**Requirement:** Copy out every line of the data exactly; do not include the images.

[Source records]
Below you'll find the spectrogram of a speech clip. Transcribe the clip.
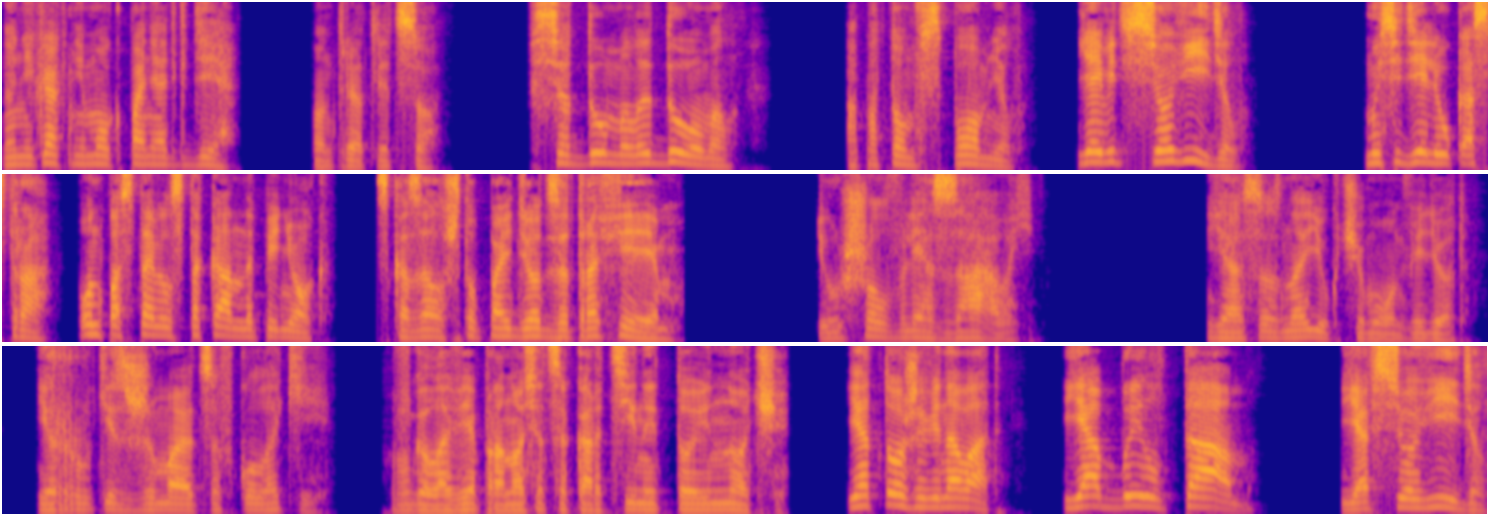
но никак не мог понять где. Он трет лицо. Все думал и думал. А потом вспомнил. Я ведь все видел. Мы сидели у костра. Он поставил стакан на пенек. Сказал, что пойдет за трофеем. И ушел в лес за Авой. Я осознаю, к чему он ведет. И руки сжимаются в кулаки. В голове проносятся картины той ночи. Я тоже виноват. Я был там. Я все видел.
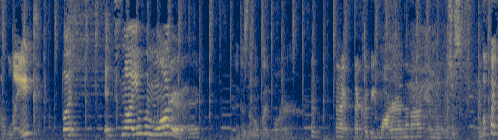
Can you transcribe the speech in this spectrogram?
a lake? But it's not even water. It doesn't look like water. That that could be water in the back, and then it's just it looks like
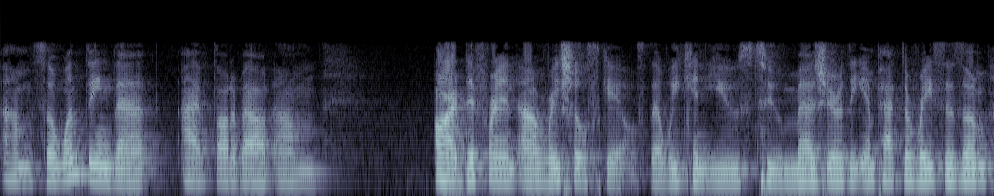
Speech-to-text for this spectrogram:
Um, so one thing that I've thought about um, are different uh, racial scales that we can use to measure the impact of racism.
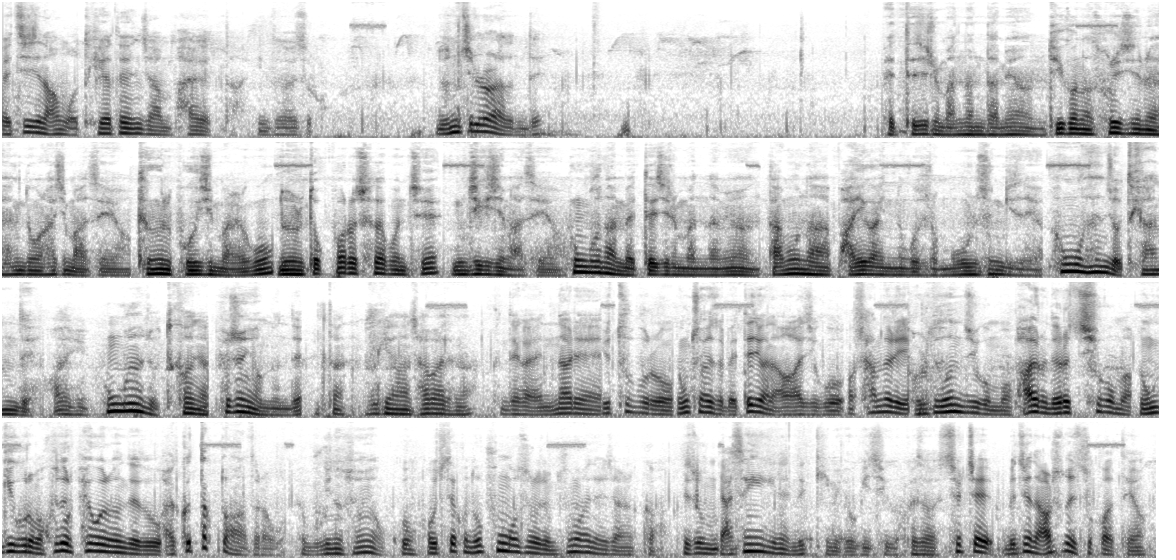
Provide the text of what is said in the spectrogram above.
멧돼지 나오면 어떻게 해야 되는지 한번 봐야겠다 인터넷으로. 눈 찔러라던데 멧돼지를 만난다면 뛰거나 소리 지르는 행동을 하지 마세요. 등을 보이지 말고 눈을 똑바로 쳐다본 채 움직이지 마세요. 흥분한 멧돼지를 만나면 나무나 바위가 있는 곳으로 몸을 숨기세요. 흥분했는지 어떻게 하는데? 아니 흥분했는지 어떻게 하냐? 표정이 없는데? 일단 무기 하나 잡아야 되나? 근데 내가 옛날에 유튜브로 농촌에서 멧돼지가 나와가지고 막 사람들이 돌도 던지고 뭐 바위로 내려치고 막 농기구로 막 후드로 패고 이러는데도 발 끄딱도 안 하더라고. 무기는 소용이 없고 어찌됐건 높은 곳으로 좀 숨어야 되지 않을까. 근데 좀 야생이긴 해 느낌이 여기 지금. 그래서 실제 멧돼지 나올 수도 있을 것 같아요.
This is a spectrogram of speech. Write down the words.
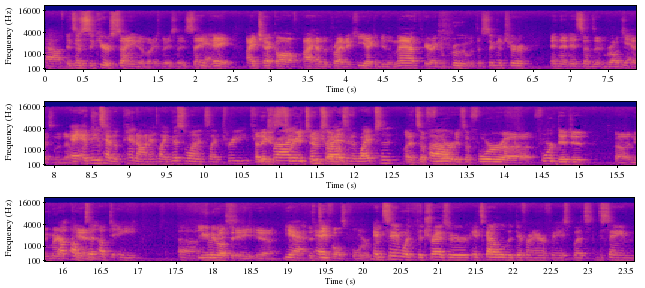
Um, It's a secure signing device, basically. It's saying, Yeah. hey, I check off, I have the private key, I can do the math, here I can prove it with the signature, and then it sends it and Yeah, broadcasts on the network. and these have a pin on it. Like this one, it's like three, I three think tries, three three, tries, a- and it wipes it. it's a four. um, it's a four. Uh, four digit uh, numeric Up, up pin. to up to eight. Uh, you can do up to eight. Yeah. Yeah, The default's four. but- and same with the Trezor. It's got a little bit different interface, but it's the same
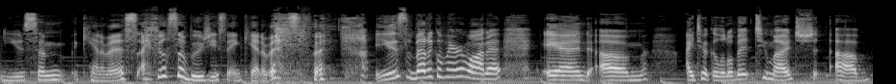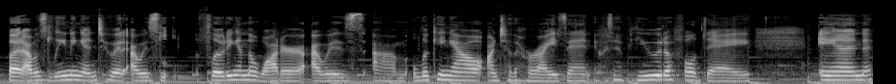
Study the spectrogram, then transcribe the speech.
used some cannabis. I feel so bougie saying cannabis, but I used medical marijuana, and um, I took a little bit too much, uh, but I was leaning into it. I was floating in the water. I was um, looking out onto the horizon. It was a beautiful day, and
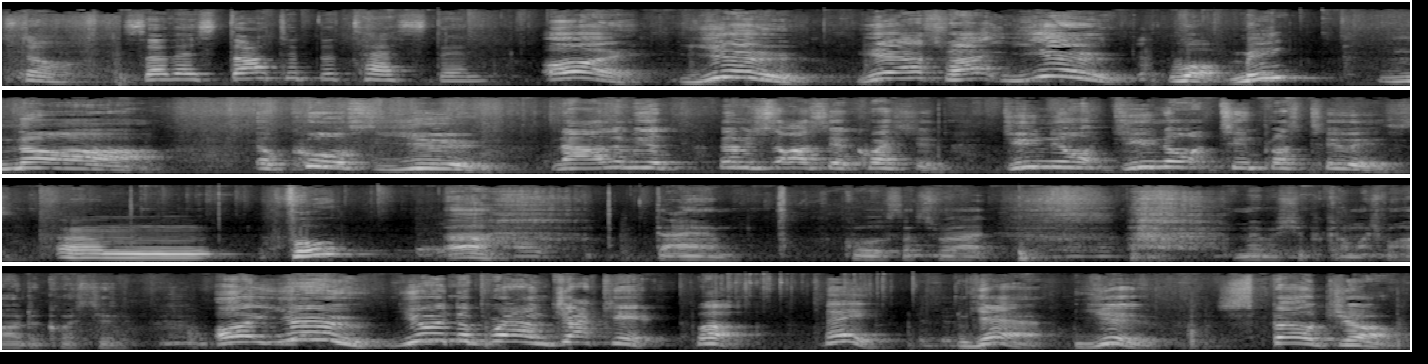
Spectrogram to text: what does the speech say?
start. So they started the testing. Oi, you! Yeah, that's right, you! What, me? Nah, of course you. Now let me let me just ask you a question. Do Do you know? Do you know what two plus two is? Um, four? Damn. Of course, that's right. Maybe I should become much more harder question. Oh, you! You in the brown jacket! What? Hey. Yeah, you. Spell job.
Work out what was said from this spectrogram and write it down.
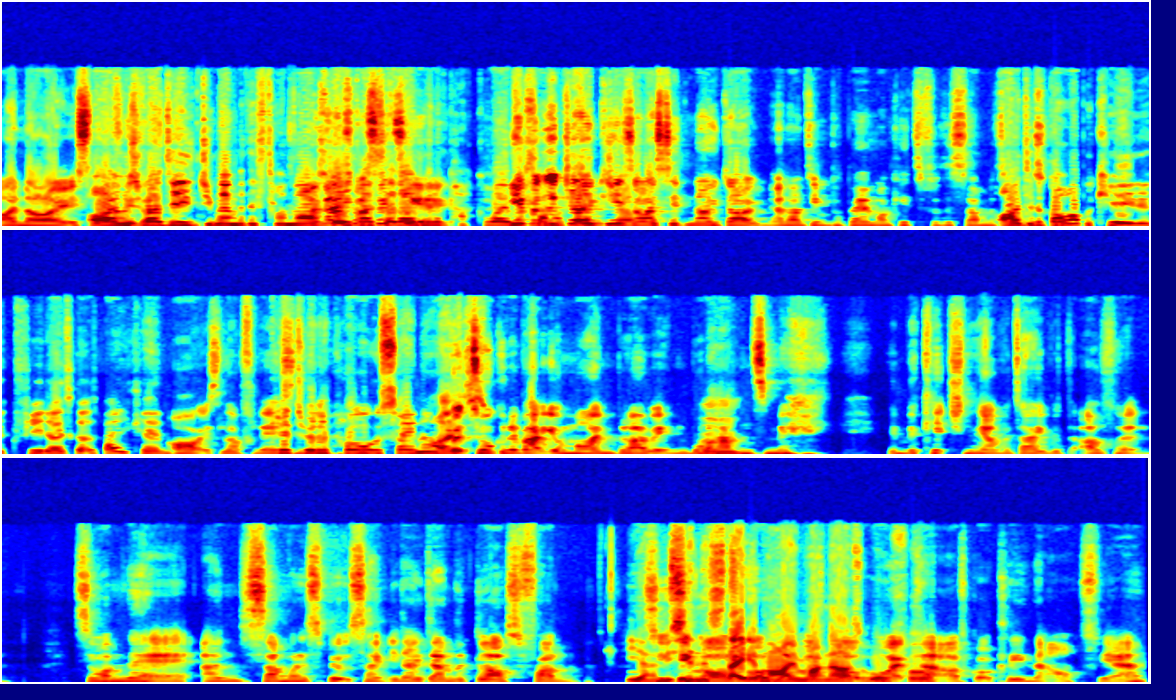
I know. It's I lovely was though, isn't it? ready. Do you remember this time last know, that's week? what I I said said to I'm going you. to pack away my biggest thing? Yeah, my but the summer joke is. I said no, don't, and I didn't prepare my kids for the summer. I did a barbecue a few days ago. It was bacon. Oh, it's lovely. Kids isn't were in it? the pool. It was so nice. But talking about your mind blowing, what Mm. happened to me in the kitchen the other day with the oven? So I'm there, and someone has spilt something, you know, down the glass front. Yeah, so you it's in think, the "Oh, I've state of gotta wi- mind right I've now. It's awful. That. I've got to clean that off. Yeah.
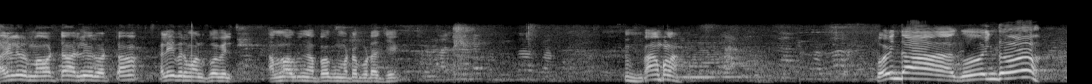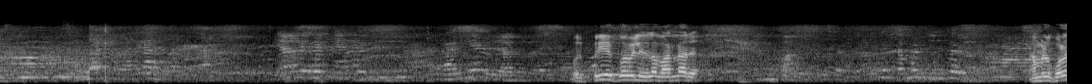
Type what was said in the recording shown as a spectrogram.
அரியலூர் மாவட்டம் அரியலூர் வட்டம் கலியபெருமாள் கோவில். அம்மாவுக்கும் எங்கள் அப்பாவுக்கும் மொட்டை போட்டாச்சு. ம் வாங்க போகலாம் கோவிந்தா கோவிந்தோ. ஒரு பெரிய கோவில் இதெல்லாம் வரலாறு. நம்மளுக்கு குல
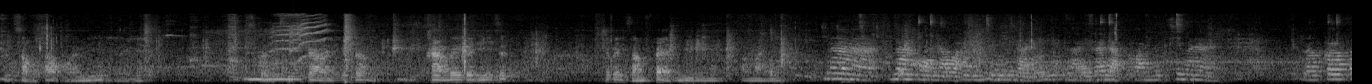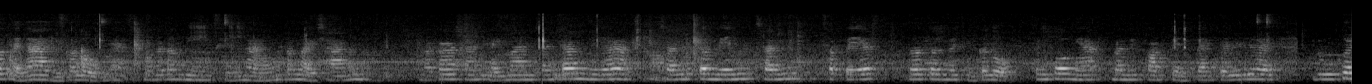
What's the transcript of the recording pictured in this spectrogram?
เป็นสองเท่าของอันนี้อะไรเงี้ยส่วนสิบเก้านี่ก็ต้องข้างได้กว่านี้สักจะเป็นสามแปดมิลประมาณนี้หน้าหน้าของเราอะมันจะมีหลายหลายระดับความลึกใช่ไหม แล้วก็ตั้งแต่หน้าถึงกระโหลกเนี่ยมันก็ต้องมีผิวหนังตั้งหลายชั้น แล้วก็ชั้นไขมันชั้นกล้ามเนื้อชั้นวิตามินชั้นสเปซแล้วจนไปถึงกระโหลกซึ่งพวกเนี้ยมันมีความเปลี่ยนแปลงไปเรื่อยๆ ดูเพื่อ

**Reply:**
Below you'll find the spectrogram of a speech clip. Transcribe the clip.
но никак не мог понять где. Он трет лицо. Все думал и думал. А потом вспомнил. Я ведь все видел. Мы сидели у костра. Он поставил стакан на пенек. Сказал, что пойдет за трофеем. И ушел в лес за Авой. Я осознаю, к чему он ведет. И руки сжимаются в кулаки. В голове проносятся картины той ночи. Я тоже виноват. Я был там. Я все видел.
Can you transcribe the speech in this spectrogram?
a lake? But it's not even water. It doesn't look like water. That that could be water in the back, and then it's just it looks like
Speech-to-text for this spectrogram:
Um, so one thing that I've thought about um, are different uh, racial scales that we can use to measure the impact of racism.
Provide the text of what is said in the spectrogram above.
멧돼지 나오면 어떻게 해야 되는지 한번 봐야겠다 인터넷으로. 눈 찔러라던데 멧돼지를 만난다면 뛰거나 소리 지르는 행동을 하지 마세요. 등을 보이지 말고 눈을 똑바로 쳐다본 채 움직이지 마세요. 흥분한 멧돼지를 만나면 나무나 바위가 있는 곳으로 몸을 숨기세요. 흥분했는지 어떻게 하는데? 아니 흥분했는지 어떻게 하냐? 표정이 없는데? 일단 무기 하나 잡아야 되나? 근데 내가 옛날에 유튜브로 농촌에서 멧돼지가 나와가지고 막 사람들이 돌도 던지고 뭐 바위로 내려치고 막 농기구로 막 후드로 패고 이러는데도 발 끄딱도 안 하더라고. 무기는 소용이 없고 어찌됐건 높은 곳으로 좀 숨어야 되지 않을까. 근데 좀 야생이긴 해 느낌이 여기 지금. 그래서 실제 멧돼지 나올 수도 있을 것 같아요.
This is a spectrogram of speech. Write down the words.
Um, It's a secure signing device, basically. It's saying, Yeah. hey, I check off, I have the private key, I can do the math, here I can prove it with the signature, and then it sends it and Yeah, broadcasts on the network. and these have a pin on it. Like this one, it's like three, I three think tries, three three, tries, a- and it wipes it. it's a four. um, it's a four. Uh, four digit uh, numeric Up, up pin. to up to eight. Uh, you can do up to eight. Yeah. Yeah, The default's four. but- and same with the Trezor. It's got a little bit different interface, but it's the same
Study the spectrogram, then transcribe the speech.
used some cannabis. I feel so bougie saying cannabis, but I used medical marijuana, and um, I took a little bit too much, uh, but I was leaning into it. I was floating in the water. I was um, looking out onto the horizon. It was a beautiful day, and
Spectrogram to text: what does the speech say?
start. So they started the testing. Oi, you! Yeah, that's right, you! What, me? Nah, of course you. Now let me let me just ask you a question. Do Do you know? Do you know what two plus two is? Um, four? Damn. Of course, that's right. Maybe I should become much more harder question. Oh, you! You in the brown jacket! What? Hey. Yeah, you. Spell job.
Work out what was said from this spectrogram and write it down.
I know. It's I lovely was though, isn't it? ready. Do you remember this time last know, that's week? what I I said said to I'm going you. to pack away my biggest thing? Yeah, my but the summer joke is. I said no, don't, and I didn't prepare my kids for the summer. I did a barbecue a few days ago. It was bacon. Oh, it's lovely. Kids isn't were in it? the pool. It was so nice. But talking about your mind blowing, what Mm. happened to me in the kitchen the other day with the oven? So I'm there, and someone has spilt something, you know, down the glass front. Yeah, so you it's in think, the "Oh, I've state of gotta wi- mind right I've now. It's awful. That. I've got to clean that off. Yeah.
Type what was said in the recording shown as a spectrogram.
அரியலூர் மாவட்டம் அரியலூர் வட்டம் கலியபெருமாள் கோவில். அம்மாவுக்கும் எங்கள் அப்பாவுக்கும் மொட்டை போட்டாச்சு. ம் வாங்க போகலாம் கோவிந்தா கோவிந்தோ. ஒரு பெரிய கோவில் இதெல்லாம் வரலாறு. நம்மளுக்கு குல
What's the transcript of the recording pictured in this spectrogram?
เป็นสองเท่าของอันนี้อะไรเงี้ยส่วนสิบเก้านี่ก็ต้องข้างได้กว่านี้สักจะเป็นสามแปดมิลประมาณนี้หน้าหน้าของเราอะมันจะมีหลายหลายระดับความลึกใช่ไหม แล้วก็ตั้งแต่หน้าถึงกระโหลกเนี่ยมันก็ต้องมีผิวหนังตั้งหลายชั้น แล้วก็ชั้นไขมันชั้นกล้ามเนื้อชั้นวิตามินชั้นสเปซแล้วจนไปถึงกระโหลกซึ่งพวกเนี้ยมันมีความเปลี่ยนแปลงไปเรื่อยๆ ดูเพื่อ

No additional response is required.